According to Lori Ann Davis of Colorez: Southern Arizona’s GLBTS News Magazine, 2007 was quite a year for high visibility transsexuals. Being one to watch the news and participate in online discussion groups, I was aware of these newsworthy items, and they are a major part of my own consciousness.

I wonder, however, what these items actually mean for the larger consciousness about transgender issues in general. As I come out and talk with more friends, colleagues, and family, I expect to find that there is probably a greater general awareness that trans people exist, but I would be really surprised if anyone had any more than a passing understanding of the condition, treatment, and issues around trans people. The problem, of course, is this — I live, breathe, eat, research, and write about this every day. I have explored my identity from a thousand angles over 40+ years. I am in therapy. I talk with Mary about this every day. My gender occupies a major part of my consciousness these days, while most people never even think about their gender, as it’s invisible and natural and real for them.

There is no way mass consciousness can grasp the complexity of this condition by talking for 10 minutes to a transsexual, or by reading one memoir, or by watching a transsexual character come out on All My Children. These are very important moments, of course, but they can only break the ice. Being a teacher and a communicator, I really want people I care about to understand the complexity of this condition, to want to know as much as possible, to dive deep with me into the fascinating research and introspection that really needs to be done.

I’m setting myself up for disappointment because people simply don’t care that much about this, and nor should they, if I honestly think about the way people are. They want to research their own topics, explore their own issues. To the extent they want to know about transsexualism, it’s almost certainly going to be simply so they can understand what I’m going through so that they can empathize.

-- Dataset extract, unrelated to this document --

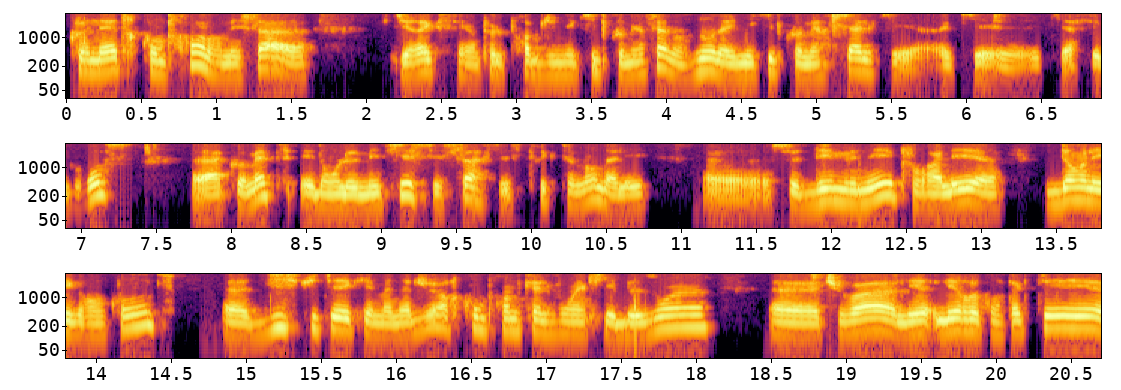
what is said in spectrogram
connaître, comprendre. Mais ça, euh, je dirais que c'est un peu le propre d'une équipe commerciale. Donc nous, on a une équipe commerciale qui est, euh, qui est, qui est assez grosse euh, à Comet et dont le métier, c'est ça, c'est strictement d'aller euh, se démener pour aller dans les grands comptes, discuter avec les managers, comprendre quels vont être les besoins, tu vois, les, recontacter,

I have read about this dilemma many times before — that some transitioning transsexuals are so knowledgeable, so in touch, so willing to help people understand that they get frustrated when all their colleagues want to know is that the transitioner is actually healthy and the changes are attributable to the transition and that their own lives won’t be affected very much at all.


Of course, there are transitioning transsexuals who want people to butt out, and that's a whole different dynamic.

The right message in the right amount at the right time — that’s what is hard for me now and what’s going to be hard going forward.